(Saved data entries)

-- Opening Marker --

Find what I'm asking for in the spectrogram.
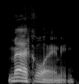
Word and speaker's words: McElhenney: Look at the eyes of Rob McElhenney. How do you pronounce McElhenney. – It? McElhenney.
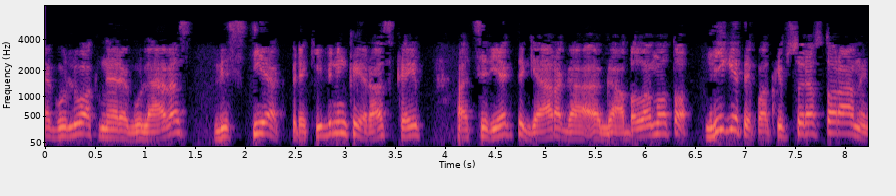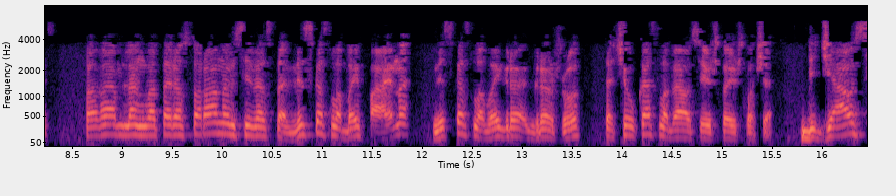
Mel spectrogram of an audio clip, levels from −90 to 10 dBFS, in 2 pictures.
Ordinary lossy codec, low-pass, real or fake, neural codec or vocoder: MP3, 24 kbps; 7.2 kHz; real; none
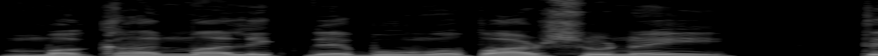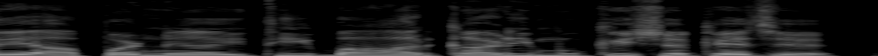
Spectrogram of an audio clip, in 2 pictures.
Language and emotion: Gujarati, fearful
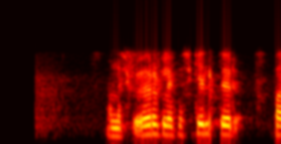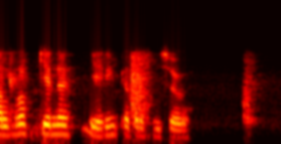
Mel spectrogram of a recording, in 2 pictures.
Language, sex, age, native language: Icelandic, other, 20-29, Icelandic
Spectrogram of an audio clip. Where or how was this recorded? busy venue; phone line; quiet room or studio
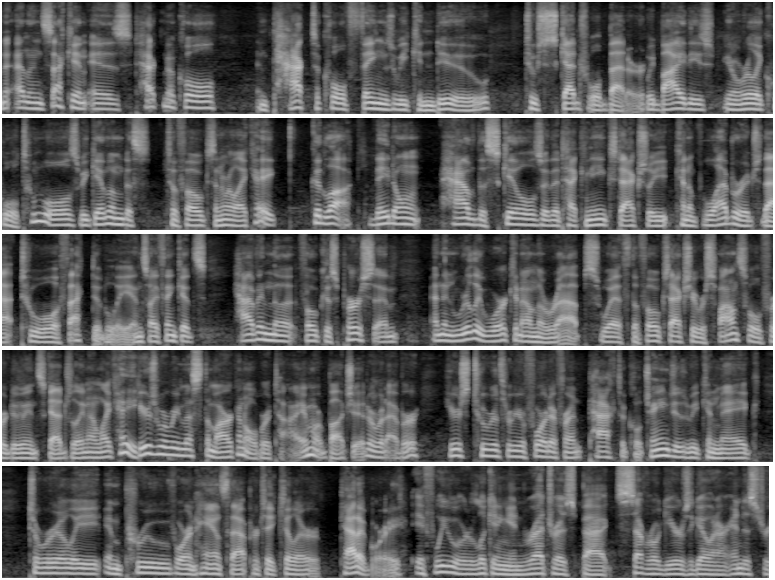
busy venue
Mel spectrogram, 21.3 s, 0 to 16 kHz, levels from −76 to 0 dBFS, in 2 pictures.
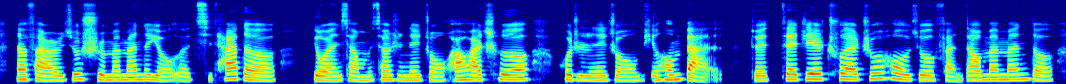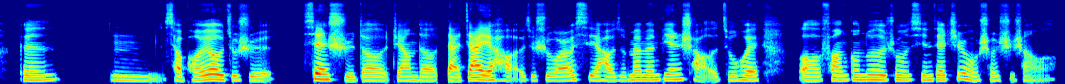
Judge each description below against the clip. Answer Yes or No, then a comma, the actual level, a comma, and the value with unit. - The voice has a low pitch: No, high, 195 Hz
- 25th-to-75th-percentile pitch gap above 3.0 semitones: No, narrow, 2.6 semitones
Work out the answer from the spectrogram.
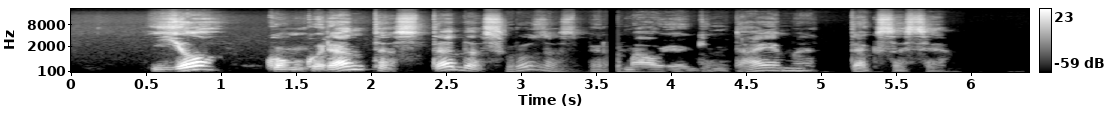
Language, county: Lithuanian, Šiauliai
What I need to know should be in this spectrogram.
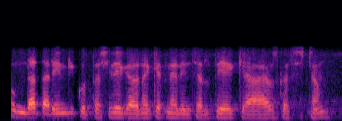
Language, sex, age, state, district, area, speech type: Urdu, male, 18-30, Uttar Pradesh, Saharanpur, urban, conversation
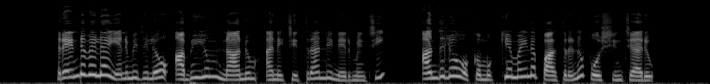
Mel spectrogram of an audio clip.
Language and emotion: Telugu, neutral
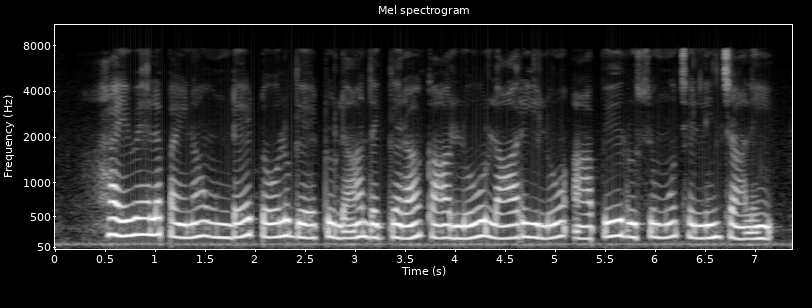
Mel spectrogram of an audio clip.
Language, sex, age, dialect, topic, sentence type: Telugu, female, 25-30, Central/Coastal, banking, statement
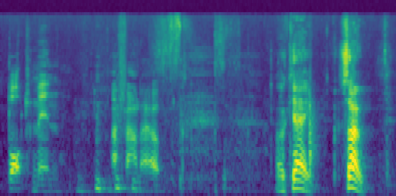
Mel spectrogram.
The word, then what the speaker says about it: Batman: And it's pronounced Botmin, I found out.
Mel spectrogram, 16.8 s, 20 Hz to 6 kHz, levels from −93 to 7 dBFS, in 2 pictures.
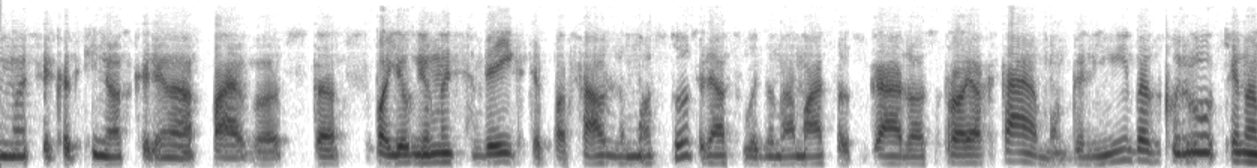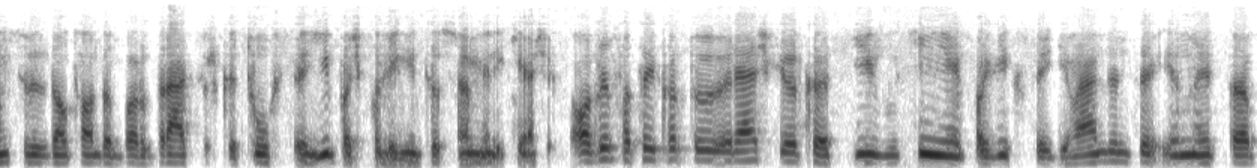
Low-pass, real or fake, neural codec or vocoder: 5.4 kHz; fake; codec, 16 kHz, 4 kbps, FunCodec, trained on Chinese and English, 50 frames a second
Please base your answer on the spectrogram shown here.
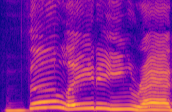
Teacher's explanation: esse the é muito fraquinho na frase porque o que importa mesmo é lady e red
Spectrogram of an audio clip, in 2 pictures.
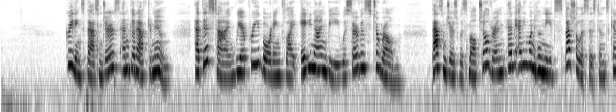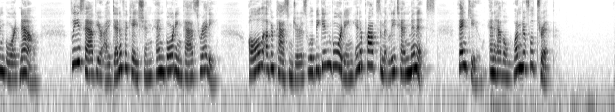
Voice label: Airline PreBoarding Announcement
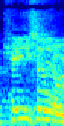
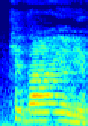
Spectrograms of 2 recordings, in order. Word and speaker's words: cation: 처음 볼 때는 케이션이라고 읽었었는데 케이션이 아니고 캣아이온이에요.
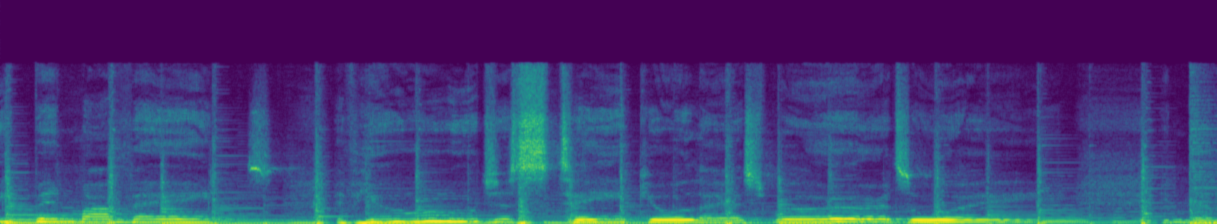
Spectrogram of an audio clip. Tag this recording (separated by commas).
Music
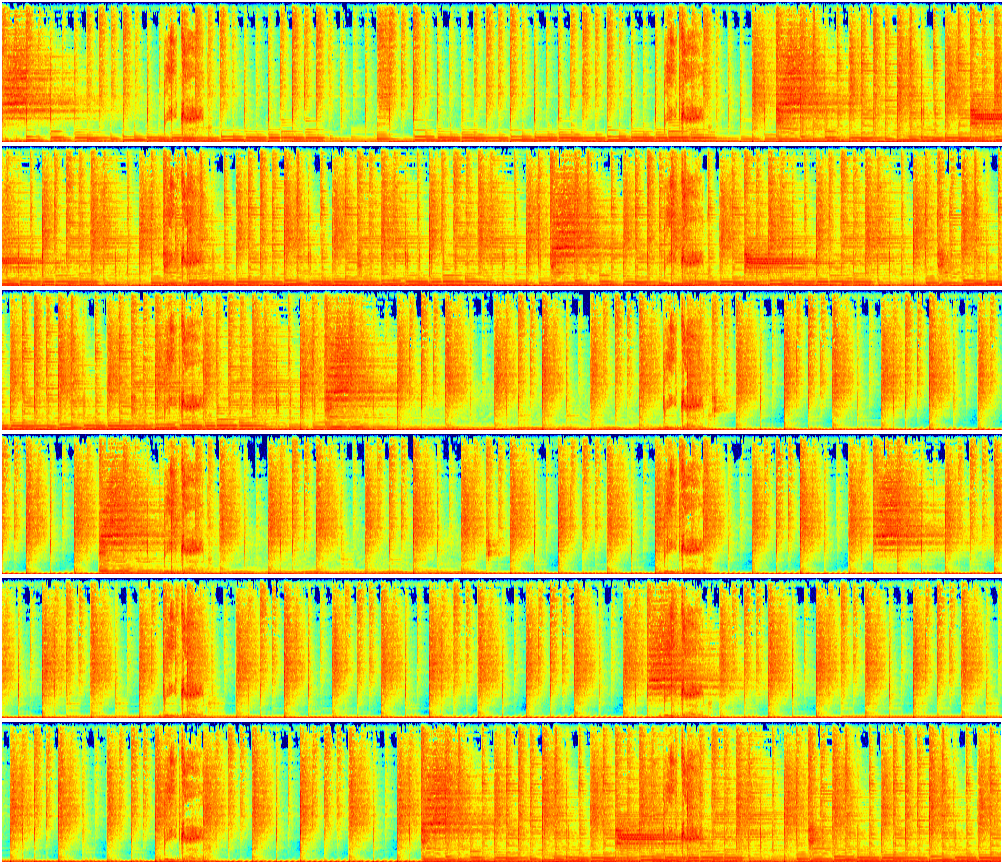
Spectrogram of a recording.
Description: Ionian/Major
indie pop
fun
energetic
uplifting
instrumentals
guitars
bass
drums
piano
organ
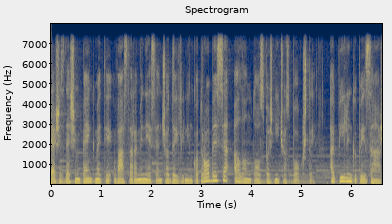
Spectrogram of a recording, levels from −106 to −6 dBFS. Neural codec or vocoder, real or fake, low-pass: none; real; 7.2 kHz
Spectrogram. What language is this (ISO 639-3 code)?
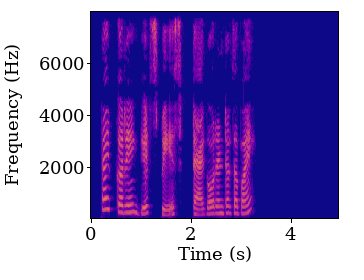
hin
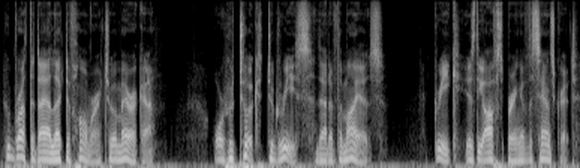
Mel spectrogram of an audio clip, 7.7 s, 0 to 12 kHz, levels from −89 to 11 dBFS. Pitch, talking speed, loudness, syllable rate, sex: 110 Hz, 185 wpm, -20 LUFS, 5.2 syllables/s, male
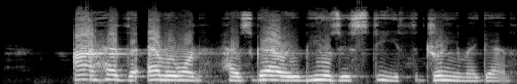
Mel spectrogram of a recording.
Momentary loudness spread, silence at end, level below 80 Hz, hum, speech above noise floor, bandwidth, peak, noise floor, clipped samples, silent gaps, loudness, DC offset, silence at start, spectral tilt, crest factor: 11 LU; 0.05 s; -46 dBFS; none; 43 dB; 15 kHz; 0 dBFS; -51 dBFS; 0.2%; none; -8 LUFS; under 0.1%; 0.75 s; -4 dB/octave; 8 dB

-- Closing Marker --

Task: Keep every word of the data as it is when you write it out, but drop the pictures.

Completed task:
Find what I'm asking for in the spectrogram.
Word and speaker's words: McElhenney: Look at the eyes of Rob McElhenney. How do you pronounce McElhenney. – It? McElhenney.
Mel spectrogram of an audio clip, levels from −90 to 10 dBFS, in 2 pictures.
Ordinary lossy codec, low-pass, real or fake, neural codec or vocoder: MP3, 24 kbps; 7.2 kHz; real; none
Spectrogram of an audio clip, in 2 pictures.
Language and emotion: Gujarati, fearful
Mel spectrogram of a recording, in 2 pictures.
Language, sex, age, native language: Icelandic, other, 20-29, Icelandic
Spectrogram of an audio clip. Where or how was this recorded? busy venue; phone line; quiet room or studio
busy venue
Mel spectrogram, 21.3 s, 0 to 16 kHz, levels from −76 to 0 dBFS, in 2 pictures.
Judge each description below against the clip. Answer Yes or No, then a comma, the actual level, a comma, and the value with unit. - The voice has a low pitch: No, high, 195 Hz
- 25th-to-75th-percentile pitch gap above 3.0 semitones: No, narrow, 2.6 semitones
Work out the answer from the spectrogram.
Language, county: Lithuanian, Šiauliai
What I need to know should be in this spectrogram.
Language, sex, age, state, district, area, speech type: Urdu, male, 18-30, Uttar Pradesh, Saharanpur, urban, conversation
Mel spectrogram of an audio clip.
Language and emotion: Telugu, neutral
Mel spectrogram of an audio clip.
Language, sex, age, dialect, topic, sentence type: Telugu, female, 25-30, Central/Coastal, banking, statement
Mel spectrogram.
The word, then what the speaker says about it: Batman: And it's pronounced Botmin, I found out.
Mel spectrogram, 16.8 s, 20 Hz to 6 kHz, levels from −93 to 7 dBFS, in 2 pictures.
Low-pass, real or fake, neural codec or vocoder: 5.4 kHz; fake; codec, 16 kHz, 4 kbps, FunCodec, trained on Chinese and English, 50 frames a second
Please base your answer on the spectrogram shown here.
Teacher's explanation: esse the é muito fraquinho na frase porque o que importa mesmo é lady e red
Spectrogram of an audio clip, in 2 pictures.
Voice label: Airline PreBoarding Announcement
Spectrograms of 2 recordings, in order. Word and speaker's words: cation: 처음 볼 때는 케이션이라고 읽었었는데 케이션이 아니고 캣아이온이에요.
Spectrogram of an audio clip. Tag this recording (separated by commas).
Music
Spectrogram of a recording.
Description: Ionian/Major
indie pop
fun
energetic
uplifting
instrumentals
guitars
bass
drums
piano
organ
Spectrogram of a recording, levels from −106 to −6 dBFS. Neural codec or vocoder, real or fake, low-pass: none; real; 7.2 kHz
Spectrogram. What language is this (ISO 639-3 code)?
hin
Mel spectrogram of an audio clip, 7.7 s, 0 to 12 kHz, levels from −89 to 11 dBFS. Pitch, talking speed, loudness, syllable rate, sex: 110 Hz, 185 wpm, -20 LUFS, 5.2 syllables/s, male
Mel spectrogram of a recording.
Momentary loudness spread, silence at end, level below 80 Hz, hum, speech above noise floor, bandwidth, peak, noise floor, clipped samples, silent gaps, loudness, DC offset, silence at start, spectral tilt, crest factor: 11 LU; 0.05 s; -46 dBFS; none; 43 dB; 15 kHz; 0 dBFS; -51 dBFS; 0.2%; none; -8 LUFS; under 0.1%; 0.75 s; -4 dB/octave; 8 dB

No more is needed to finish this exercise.